WDLTMNLT DTJBSWIRZREZLMQCO P

Not an obvious improvement! But the procedure is repeated, again mutant 'progeny' are 'bred from' the phrase, and a new 'winner' is chosen. This goes on, generation after generation. After 10 generations, the phrase chosen for 'breeding' was:

MDLDMNLS ITpSWHRZREZ MECS P

After 20 generations it was:

MELDINLS IT ISWPRKE Z WECSEL

By now, the eye of faith fancies that it can see a resemblance to the target phrase. By 30 generations there can be no doubt:

METHINGS IT ISWLIKE B WECSEL

Generation 40 takes us to within one letter of the target:

METHINKS IT IS LIKE I WEASEL

And the target was finally reached in generation 43. A second run of the computer began with the phrase:

Y YVMQKZPFfXWVHGLAWFVCHQXYOPY,

passed through (again reporting only every tenth generation):

Y YVMQKSPFTXWSHLIKEFV HQYSPY

YETHINKSPITXISHLIKEFA WQYSEY

METHINKS IT ISSLIKE A WEFSEY

METHINKS IT ISBLIKE A WEASES

METHINKS IT ISJLIKE A WEASEO

METHINKS IT IS LIKE A WEASEP

and reached the target phrase in generation 64. m a third run the computer started with:

GEWRGZRPBCTPGQMCKHFDBGW ZCCF

and reached METHINKS IT IS LIKE A WEASEL in 41 generations of selective 'breeding'.

And this is Dembski's weasel-algorithm:

Partitioned search s a "divide and conquer" procedure best introduced by example. Consider the L =28 character phrase

METHINKS ∗ IT ∗ IS ∗ LIKE ∗ A ∗ WEASEL. (19)

Suppose that the result of our ﬁrst query of L =28 characters is

SCITAMROFN ∗ IYRANOITULOVE ∗ SAM. (20)

Two of the letters {E, S} are in the correct position. They are shown in a bold font. In partitioned search, our search for these letters is ﬁnished. For the incorrect letters, we select 26 new letters and obtain

OOT ∗ DENGISEDESEHT ∗ ERA∗NETSIL. (21)

Five new letters are found, bringing the cumulative tally of discovered characters to {T, S,E, ∗,E, S,L}. All seven characters are ratcheted into place. The 19 new letters are chosen, and the process is repeated until the entire target phrase is found.

Well, at least it is short.

### Obvious differences

1. While Dawkins mentioned a couple of strings (it duplicates it repeatedly), Dembski only mentions one string.
2. The mutation rate of Dawkins example seems to be much lower than the Dembski's, at least judging from the first two generations:
Dawkins:
1) WDLTMNLT*DTJBKWIRZREZLMQCO*P
2) WDLTMNLT*DTJBKSIRZREZLMQCO*P

Dembski:
1) SCITAMROFN*IYRANOITULOVE*SAM
2) OOT*DENGISEDESEHT*ERA*NETSIL

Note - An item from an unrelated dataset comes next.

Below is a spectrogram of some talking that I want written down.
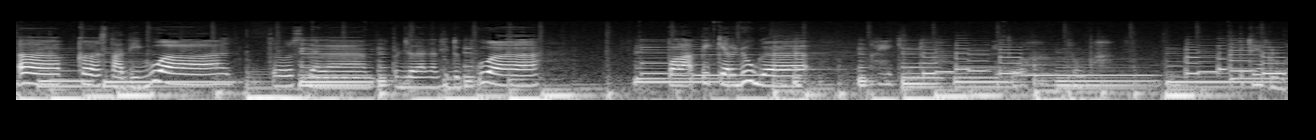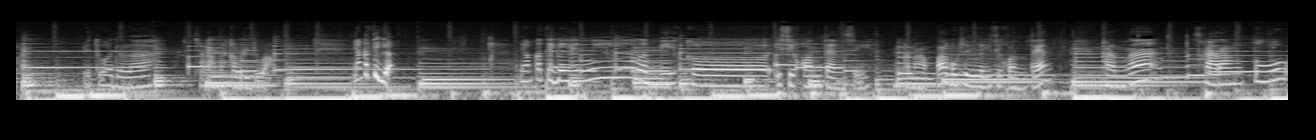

(changes in bold font)
3. Dawkins gives the number of generations for three experiments: 43, 64, and 41. The expected number of generations G, i.e, E(G), for Dembski's algorithm is 104.55 (=Σk(1-(1-(1/N)k)L), where N is the size of the alphabet and L the number of letters of the phrase, i.e. N = 27, L = 28 .

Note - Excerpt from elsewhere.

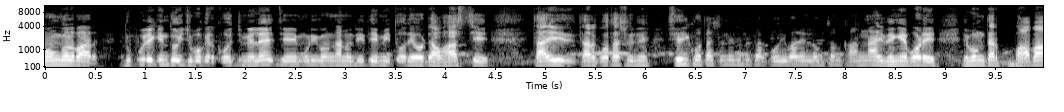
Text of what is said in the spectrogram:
মঙ্গলবার দুপুরে কিন্তু ওই যুবকের খোঁজ মেলে যে মুড়িগঙ্গা নদীতে মৃতদেহটা ভাসছে। তাই তার কথা শুনে, সেই কথা শুনে কিন্তু তার পরিবারের লোকজন কান্নায় ভেঙে পড়ে এবং তার বাবা,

### Claimed differences

Dembski always stressed that in the algorithm a letter once found is ''latched'' or ''ratcheted''. And the strings given as examples in Dawkins's book doesn't exclude that ''latching'' is happening. But Dawkins stated repeatedly that in his algorithm latching doesn't take place.

## Conclusion

Even this superficial comparison of the two algorithms shows that both are very different: so to say two kinds of weasels.